SAM ALFRED: Well, I mean, it’s really nice to hear that. Because this idea of climate positivity to combat climate apathy is very core to what we were trying to do with the game. We’re very much of the belief that the things we consume as a culture– the media, but also the cultural preconceptions and cultural beliefs– are like a self-fulfilling prophecy, where, if every game ever made is just about dystopian futures and cyberpunk cities, then it feels almost inevitable that we’ll end up there.
At one point in the development of the game, we did have many discussions about whether or not we should include what happened to cause us to get to this point. But in the end, we decided to include none of that. Because it’s not a game about browbeating the player with, these are all the things that went wrong. It’s a game about imagining a better future.
So yeah, that’s really nice to hear. That’s exactly what we’re going for.
D PETERSCHMIDT: You talked before about you and the team didn’t want to make Terra Nil be infinitely replayable, which is something a lot of other developers try to do with their games. Can you talk about the impulse behind that?
SAM ALFRED: Yeah. So quite early on in the game’s design, we realized that if this was going to be a game about balance of ecosystems– in the level of Terra Nil, you have to have wetlands and forests and Fynbos all in the same landscape– creating too much of one means that you can’t use that space for another. And so it’s very much part of the game’s identity to be about balance.
Being finite is a natural extension of that idea. If we gave you the option to just, I don’t know, buy more land because you grew too many trees, and now you need some wetlands, it would undercut the philosophical idea we’re going for that more important than growth is balance. It’s a game where, at most, a level will take you two hours or something like that, as opposed to being able to build the same city for 100 hours.
And the fact that you can’t just keep playing it forever, that balance is the ultimate goal. Infinite growth is not the goal. And this is, again, about the environment. But it’s also a little bit of a statement about society and some of the problems inherent in the way we view economic growth and the value we put on, your quarterly returns have got to be bigger this quarter than they were last quarter. Sustainability doesn’t come into it.
D PETERSCHMIDT: Yeah. What role do you think games serve in the context of climate change and climate action?

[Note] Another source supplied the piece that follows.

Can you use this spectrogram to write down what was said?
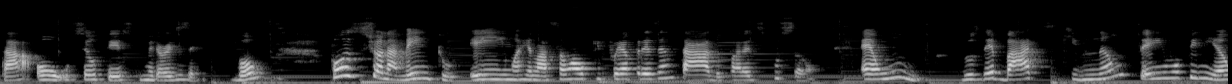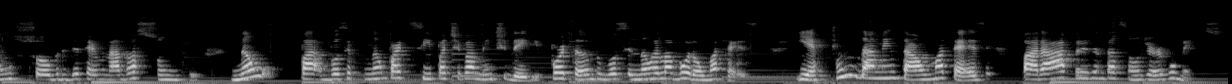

SAM ALFRED: I think games can be this incredible window into what is possible. Games are things people do for fun, generally speaking. They’re a recreational activity. And therefore, they’re a really great vehicle for getting people to think about things differently because they’re relaxing. They’re not being forced to engage with something. They’re choosing to engage with it.
So you can use a video game to let people know that there are things that exist that maybe they hadn’t heard of before and think to themselves, hmm, I’m going to look this up. I’m going to find out more about it. And maybe even go a step further and be inspired to do something else in the real world. And I think games have a unique opportunity in that respect. Because unlike a film, when you’re playing a game, you’re playing the game. You’re not just receiving it. You are taking the actions.
And so if we as game developers can help players take interesting actions that let them think and learn in different ways, it’s a hugely powerful medium.
D PETERSCHMIDT: I think that’s a great place to end it. Thank you for taking the time, Sam. And thanks for the game.
SAM ALFRED: Cool. Thanks so much for having me.
D PETERSCHMIDT: Sam Alfred is the lead designer of Terra Nil, developed by the studio Free Lives. Terra Nil is playable through Steam on PC, and Netflix Games on iOS and Android.
IRA FLATOW: And if you want to check out the trailer for the game, yes, head over to our website, sciencefriday.com/environmentgame.
D Peterschmidt is a producer, host of the podcast Universe of Art, and composes music for Science Friday’s podcasts. Their D&D character is a clumsy bard named Chip Chap Chopman.